    May 1, 2008

      originally published in Russian by RIA Novosti
      April 27, 2008
      English Translation by Igor Radev

      Orthodox Chinese Celebrated Pascha in Beijing

      Beijing, April 27th — RIA Novosti, Kira Pozdnyaeva. Around 30 Orthodox
      Chinese from Beijing, Harbin and Shanghai celebrated Pascha with a lay
      service (without participation of priests) at the Roman Catholic
      cathedral of St Archangel Michael in the capital of the People's
      Republic of China, as reported by the correspondent of RIA Novosti.

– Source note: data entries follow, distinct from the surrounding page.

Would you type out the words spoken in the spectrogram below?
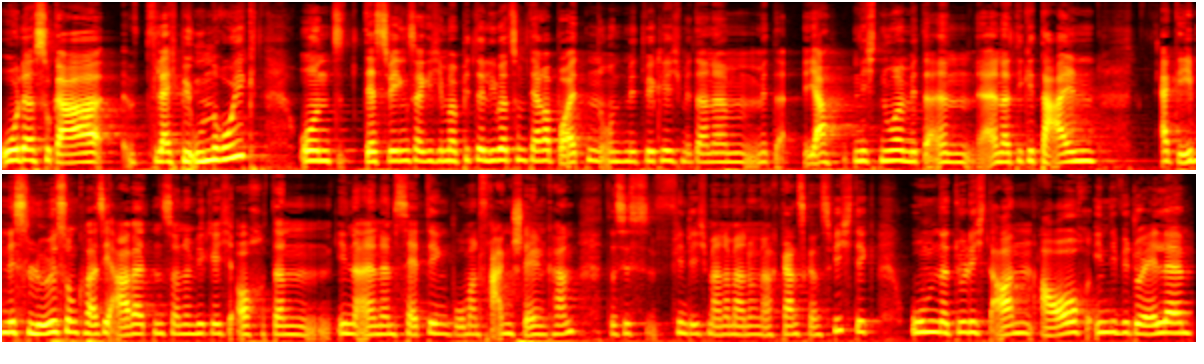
oder sogar vielleicht beunruhigt. Und deswegen sage ich immer, bitte lieber zum Therapeuten und mit wirklich mit einem, mit, ja, nicht nur mit ein, einer digitalen Ergebnislösung quasi arbeiten, sondern wirklich auch dann in einem Setting, wo man Fragen stellen kann. Das ist, finde ich meiner Meinung nach ganz, ganz wichtig, um natürlich dann auch individuelle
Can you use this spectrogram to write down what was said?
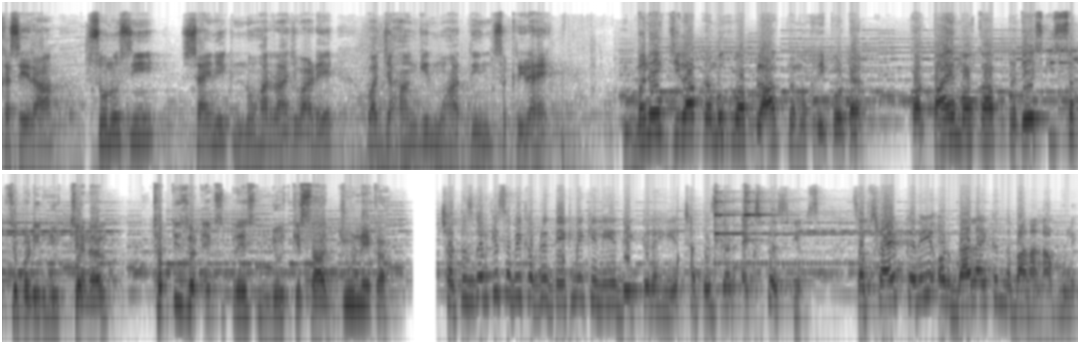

      The Autonomous Orthodox Church of China, formed in 1957, at the
      present moment does not have serving clerics. Approximately 13,000
      citizens of China consider themselves Orthodox, mainly members of the
      Russian ethnic minority living in PRC, as well as Chinese.

      In accordance with the laws of PRC, foreign clerics are limited in the
      possibilities of performing services for the citizens of China on her
      territory. That's why this service was celebrated by a special rite
      for laymen with no participation of a priest.

      Since the Orthodox faithful in Beijing lacked their own prayer house,
      the church for the service was provided by the Catholics.

      In the service, the 81 year old deacon of the Chinese Autonomous
      Church — Evangel Lu, who was born and baptized on the territory of the
      Russian Spiritual Mission in Beijing, specially came from Shanghai for
      the occasion to take part in the service.

      Larger part of the people gathered on the Paschal Service were
      descendents of Cossacks — Albazinians, who carried Orthodoxy onto the
      territory in China at the end of XVII Century, when a group of
      captured Cossacks, defenders of Albazin Fort were brought in Beijing.

      The Chinese Emperor, admiring the courage of these warriors, allotted
      dwellings for them, married them with Chinese wives and provided for a
      church to be opened.

      This became the motive for Peter I to establish the Russian Spiritual
      Mission in Beijing, which for a long time took on itself the role of a
      diplomatic mission of Russia in China and existed till the 50s of XX
      Century, when it was finally closed. On the extensive grounds of the
      Russian Spiritual Mission is now situated the Embassy of Russia in PRC.

      In 1918 there were around 10 000 Orthodox Chinese.

      The Revolution of 1917 in Russia, had ousted hundreds of thousands
      Russian speaking refugees in China. The émigrés built hundreds of
      churches in Beijing, Harbin, Inner Mongolia, Xinjiang, Hong Kong,
      Hankou, Tianjin. In 1957, the Orthodox Church in China received its

      The "Cultural Revolution", which was marked by mass demolition of
      churches and cemeteries, desecration of Holy Relics and icons,
      persecution of the faithful, jeopardized the existence of Orthodoxy in
      China. Divine Services stopped to be celebrated for more than 20 years.

      A Revival of Orthodoxy in China has begun in the 80s, when one church
      in Harbin was opened and a church was built in Urumqi.